According to the World Bank, the waiting period to open a company in Brazil has dropped 20% in the last five years. Today, the process takes 119 days; in 2007, it took 152.
The bad news? In a list of 183 countries, Brazil is only worse than Equatorial Guinea (137 days), Venezuela (141), Republic of the Congo (160) and Suriname (694 days)… it almost sounds like a joke!
According to newspaper Folha, Brazil is also considerably worse than the emerging countries known as Brics, which includes India (29 days), Russia (30), China (38) and South Africa (19 days).
Back to the “good news”… the World Bank says Brazil now demands “only” 13 procedures – fewer than the 17 required five years ago – to start a business, such as a registry at the Internal Revenue Service and at the Board of Trade, as well as at the Social Security Office and an authorization by the local government. All requests to each department are made separately in most cities, which slows the process and makes it more expensive.
If the company to start business in Brazil is foreign, the necessary procedures jump to 15, because foreign businessmen must have all necessary documents to be legal in the Brazil and enroll the company at the Siscomex [Foreign Commerce Integrated System] and at the Internal Revenue Service.
How bad does Brazil fare with other countries? Here are a couple of examples…
– Opening a business in China costs seven times less than in Brazil.
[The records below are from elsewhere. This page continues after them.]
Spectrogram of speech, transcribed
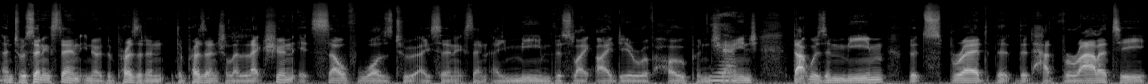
And to a certain extent, you know, the president, the presidential election itself was to a certain extent a meme. This like idea of hope and Yeah. change. That was a meme that spread, that that had virality,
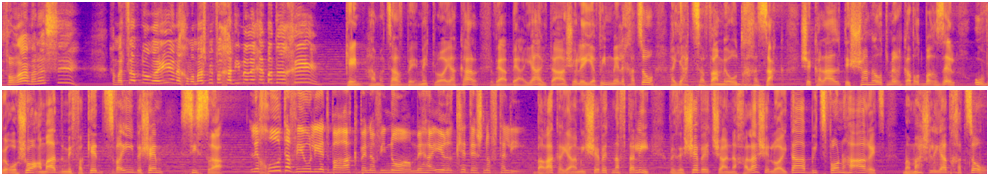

– Only one legal procedure is needed to start a company in Canada or New Zealand. Authorization is given after one day in New Zealand and after five in Canada.